» **WHAT TO DO**
Every entry is to be returned exactly as it stands; the pictures are to be dropped.

╭──

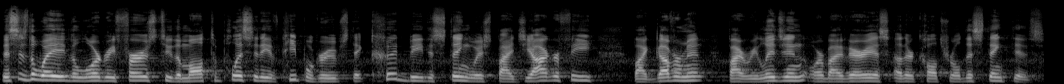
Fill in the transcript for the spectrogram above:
This is the way the Lord refers to the multiplicity of people groups that could be distinguished by geography, by government, by religion, or by various other cultural distinctives.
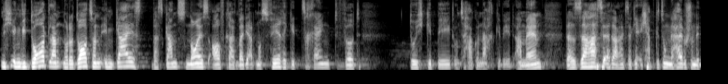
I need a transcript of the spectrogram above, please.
nicht irgendwie dort landen oder dort, sondern im Geist was ganz Neues aufgreifen, weil die Atmosphäre getränkt wird durch Gebet und Tag- und Nachtgebet. Amen. Da saß er da und hat gesagt, ja, ich habe gesungen eine halbe Stunde,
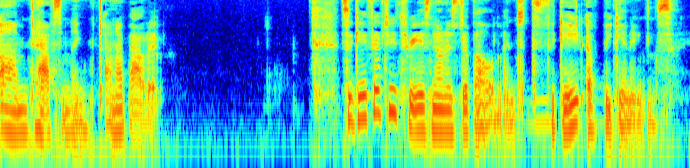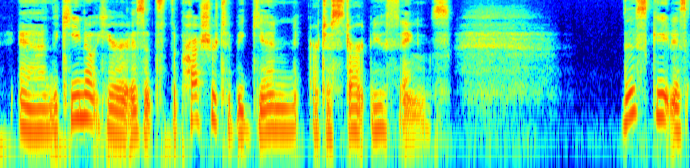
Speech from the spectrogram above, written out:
um, to have something done about it. So gate 53 is known as development. It's the gate of beginnings. And the keynote here is it's the pressure to begin or to start new things. This gate is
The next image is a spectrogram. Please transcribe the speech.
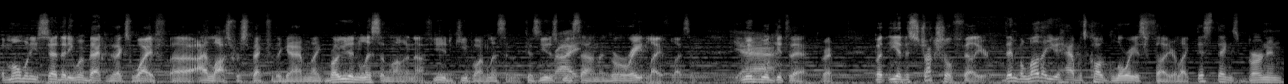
the moment he said that he went back to his ex-wife, uh, I lost respect for the guy. I'm like, bro, you didn't listen long enough. You need to keep on listening because you just Right. missed out on a great life lesson. Yeah. Maybe we'll get to that. Right. But yeah, the structural failure. Then below that, you have what's called glorious failure. Like this thing's burning.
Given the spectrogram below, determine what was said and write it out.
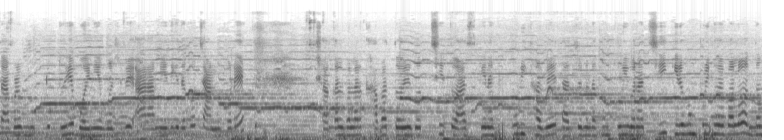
তারপরে মুখ টুক ধুয়ে বই নিয়ে বসবে। আর আমি এদিকে দেখো চান করে সকালবেলার খাবার তৈরি করছি। তো আজকে নাকি পুরি খাবে। তার জন্য দেখো পুরি বানাচ্ছি। কীরকম পুরি খাবে বলো? একদম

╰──

» **WORKED SOLUTION**
Fill in the transcript for the spectrogram above:
This is the way the Lord refers to the multiplicity of people groups that could be distinguished by geography, by government, by religion, or by various other cultural distinctives.
I need a transcript of the spectrogram above, please.
nicht irgendwie dort landen oder dort, sondern im Geist was ganz Neues aufgreifen, weil die Atmosphäre getränkt wird durch Gebet und Tag- und Nachtgebet. Amen. Da saß er da und hat gesagt, ja, ich habe gesungen eine halbe Stunde,
Speech from the spectrogram above, written out:
um, to have something done about it. So gate 53 is known as development. It's the gate of beginnings. And the keynote here is it's the pressure to begin or to start new things. This gate is
The next image is a spectrogram. Please transcribe the speech.
the moment he said that he went back to his ex-wife, uh, I lost respect for the guy. I'm like, bro, you didn't listen long enough. You need to keep on listening because you just Right. missed out on a great life lesson. Yeah. Maybe we'll get to that. Right. But yeah, the structural failure. Then below that, you have what's called glorious failure. Like this thing's burning.
Given the spectrogram below, determine what was said and write it out.
তারপরে মুখ টুক ধুয়ে বই নিয়ে বসবে। আর আমি এদিকে দেখো চান করে সকালবেলার খাবার তৈরি করছি। তো আজকে নাকি পুরি খাবে। তার জন্য দেখো পুরি বানাচ্ছি। কীরকম পুরি খাবে বলো? একদম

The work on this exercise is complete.